Print the listing below exactly, minus its pictures.

▬▬▬▬▬▬▬▬▬▬

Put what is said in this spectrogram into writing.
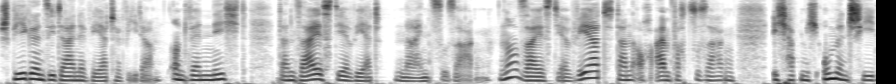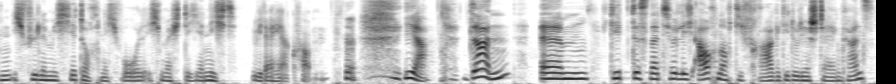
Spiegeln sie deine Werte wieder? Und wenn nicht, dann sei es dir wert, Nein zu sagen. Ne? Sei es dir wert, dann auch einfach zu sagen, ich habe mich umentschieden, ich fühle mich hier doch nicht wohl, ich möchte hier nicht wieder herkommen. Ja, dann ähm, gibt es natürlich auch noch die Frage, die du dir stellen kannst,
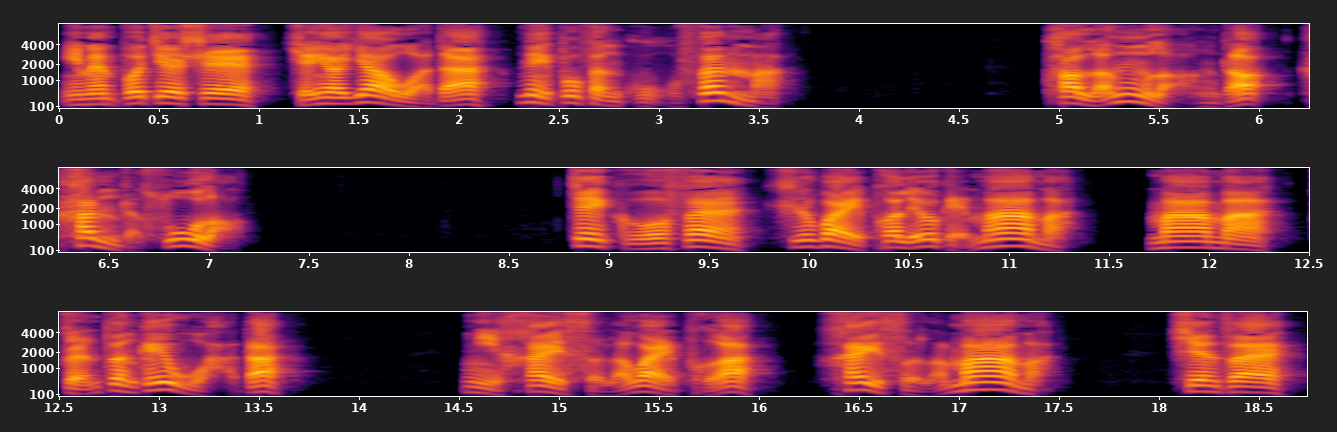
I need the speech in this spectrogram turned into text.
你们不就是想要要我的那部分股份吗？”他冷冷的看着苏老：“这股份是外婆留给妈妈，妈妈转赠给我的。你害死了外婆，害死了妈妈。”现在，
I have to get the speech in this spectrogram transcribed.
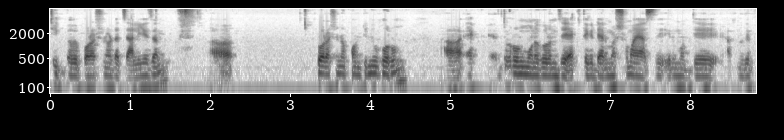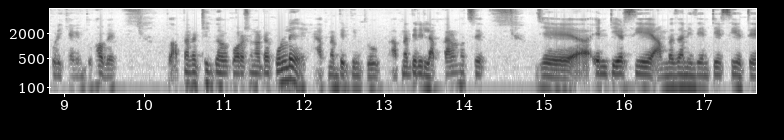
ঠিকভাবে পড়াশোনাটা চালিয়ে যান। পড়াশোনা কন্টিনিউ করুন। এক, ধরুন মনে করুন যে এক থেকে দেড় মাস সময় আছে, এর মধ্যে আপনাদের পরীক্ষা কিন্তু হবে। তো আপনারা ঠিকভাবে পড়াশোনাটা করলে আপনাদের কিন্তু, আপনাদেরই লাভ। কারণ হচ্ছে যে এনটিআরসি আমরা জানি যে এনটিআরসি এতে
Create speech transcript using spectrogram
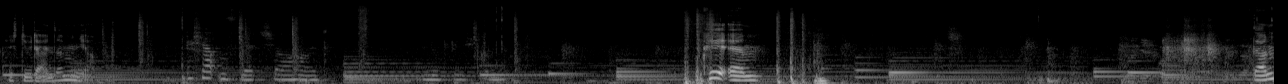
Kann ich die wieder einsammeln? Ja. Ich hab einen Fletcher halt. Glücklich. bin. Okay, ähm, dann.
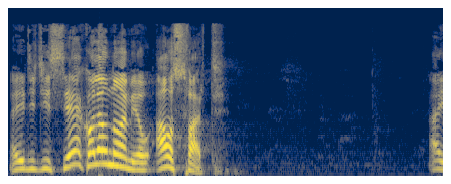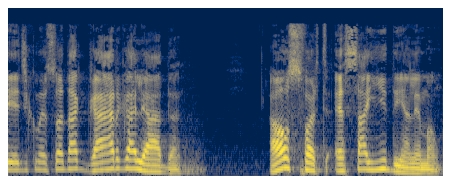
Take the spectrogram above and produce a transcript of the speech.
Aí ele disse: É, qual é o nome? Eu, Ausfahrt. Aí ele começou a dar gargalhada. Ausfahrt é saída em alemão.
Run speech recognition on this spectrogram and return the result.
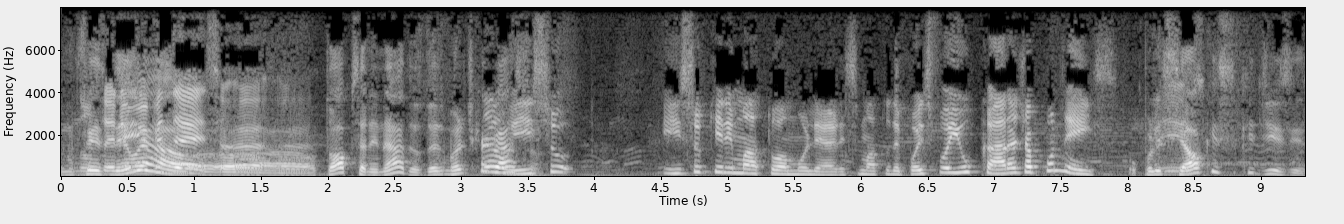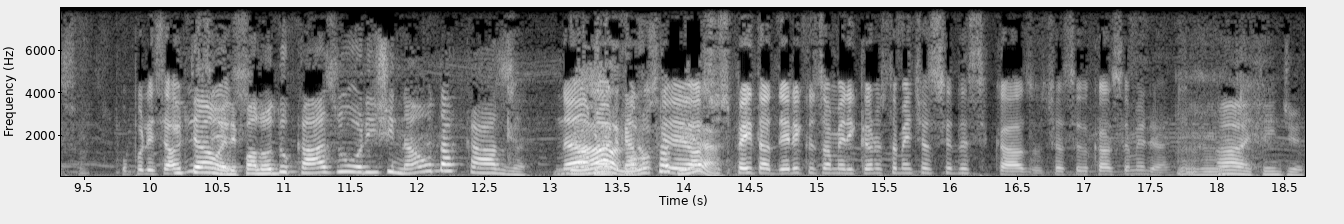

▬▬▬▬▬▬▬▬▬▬

• [Result of the task]
Put what is said in this spectrogram into writing.
Spiegeln sie deine Werte wieder? Und wenn nicht, dann sei es dir wert, Nein zu sagen. Ne? Sei es dir wert, dann auch einfach zu sagen, ich habe mich umentschieden, ich fühle mich hier doch nicht wohl, ich möchte hier nicht wieder herkommen. Ja, dann ähm, gibt es natürlich auch noch die Frage, die du dir stellen kannst,
I need the speech in this spectrogram turned into text.
你们不就是想要要我的那部分股份吗？”他冷冷的看着苏老：“这股份是外婆留给妈妈，妈妈转赠给我的。你害死了外婆，害死了妈妈。”现在，
I have to get the speech in this spectrogram transcribed.
ঠিকভাবে পড়াশোনাটা চালিয়ে যান। পড়াশোনা কন্টিনিউ করুন। এক, ধরুন মনে করুন যে এক থেকে দেড় মাস সময় আছে, এর মধ্যে আপনাদের পরীক্ষা কিন্তু হবে। তো আপনারা ঠিকভাবে পড়াশোনাটা করলে আপনাদের কিন্তু, আপনাদেরই লাভ। কারণ হচ্ছে যে এনটিআরসি আমরা জানি যে এনটিআরসি এতে
Create speech transcript using spectrogram
Kann ich die wieder einsammeln? Ja. Ich hab einen Fletcher halt. Glücklich. bin. Okay, ähm, dann.
Take the spectrogram above and produce a transcript of the speech.
Aí ele disse: É, qual é o nome? Eu, Ausfahrt. Aí ele começou a dar gargalhada. Ausfahrt é saída em alemão.
Run speech recognition on this spectrogram and return the result.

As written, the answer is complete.